Charging my Rav4 EV at a DC charging station in San Rafael, CA. Many DC charging stations are located near stores, cafes, and restaurants.
On a trip to Muir Woods we got a charging spot in the parking lot while exploring the Redwood forest, then drove through the Golden Gate on the way home.
Monterey, CA. We visited the Mission, the Presidio, museums, and what trip to Monterey would be complete without a trip to the aquarium?
Life happens. Our EV was rear ended and the rear hatch and bumper had to be replaced. Luckily nobody was injured and in our case the repair process was pretty much what you’d expect with any other car.
After getting our Rav back on the road we toured the Marin Headlands north of San Francisco.
Driving the hills of San Francisco on a work trip.
Weekend skiing trip to the Sierra Nevadas, February 2016.

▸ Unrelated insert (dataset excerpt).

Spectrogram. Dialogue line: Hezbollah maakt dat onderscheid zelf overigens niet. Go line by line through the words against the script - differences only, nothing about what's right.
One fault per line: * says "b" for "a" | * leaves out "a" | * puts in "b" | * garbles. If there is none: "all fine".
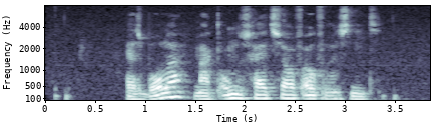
* leaves out "dat"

Ski resorts in the Sierra Nevadas are starting to provide charging infrastructure for customers.
Camping at an RV park near Calaveras Big Trees state park in 2016. Many RV parks have electric outlets that can charge an EV if you have the right adapters. The Big trees are impressive. Thank goodness we no longer cut these trees down just because they’re big.

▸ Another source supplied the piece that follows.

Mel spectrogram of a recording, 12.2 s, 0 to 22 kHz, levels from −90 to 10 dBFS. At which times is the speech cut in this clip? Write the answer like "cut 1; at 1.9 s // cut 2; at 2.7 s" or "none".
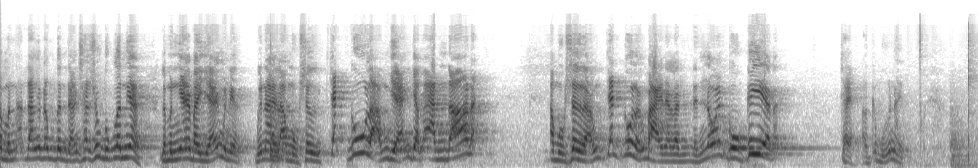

Visiting the Murphy’s in Murphys, CA.
We also took our Rav4 EV on a pilgrimage to the nearby California Automobile Museum in Sacramento to see a piece of automotive history: the all electric EV1 that GM made between 1996-1999.
The ‘U’ in SUV stands for Utility. 40 wall blocks at over 21 pounds each. The Rav4 EV suspension is not rated at a half ton, but this electric car has the space to handle the occasional heavy load like this 840+ pound cargo for a 9 mile drive from the local home building supply store.
Lake Tahoe January 2018.
Visiting Yosemite National Park in the summer of 2017.
An established charging network is essential for traveling in an EV. Green icons are DC charging stations I’ve used. There are many, many more – these are just the ones I’ve used. DC charging stations take the place of gas stations, and allow EV owners the freedom to travel longer distances. Just ask anyone who has a Tesla.
Solar systems can offset the electricity you use to charge an EV. Our 6.2 kW rooftop solar system produces nearly as much electricity as we use for our house and our EV.
November 2018: The Rav keeps proving how useful it is. This weekend I picked up a new workbench that is 50 inches long, 30 inches tall, and 2 feet deep. Weighs 200 lbs. Not a problem for our trusty Rav4 EV.
Conclusion: After 5+ years and 77,000 miles I can report that the Rav4 EV is a great car for daily use. Adding the DC charging port made it an even more useful car. With the expanding network of DC charging stations throughout California my family can travel throughout our region of the state.
As of fall 2018 the EV market is rapidly changing. More affordable, longer range EVs such as the Bolt EV (238 miles of range, per EPA) are available today, and the Tesla Model 3 that can use Tesla’s extensive national – make that international – Supercharging network to drive around the country is showing up on the roads in large numbers as we speak. The Nissan Leaf is now rated at 150 miles, and other automakers are upping their game. An updated version of the BMW i3 is rumored to have 150 miles of range. The 2019 Hyundai Kona is rated by the EPA at 258 miles of range, and the Jaguar iPace (234 miles) has started to appear on the roads. Toyota must get back in the game and offer another battery-powered Rav4 EV, there is definitely need in the EV market for exactly this type of car. So, the future is swiftly arriving…. but our Rav4 EV is still a part of the present and continues to serve us well.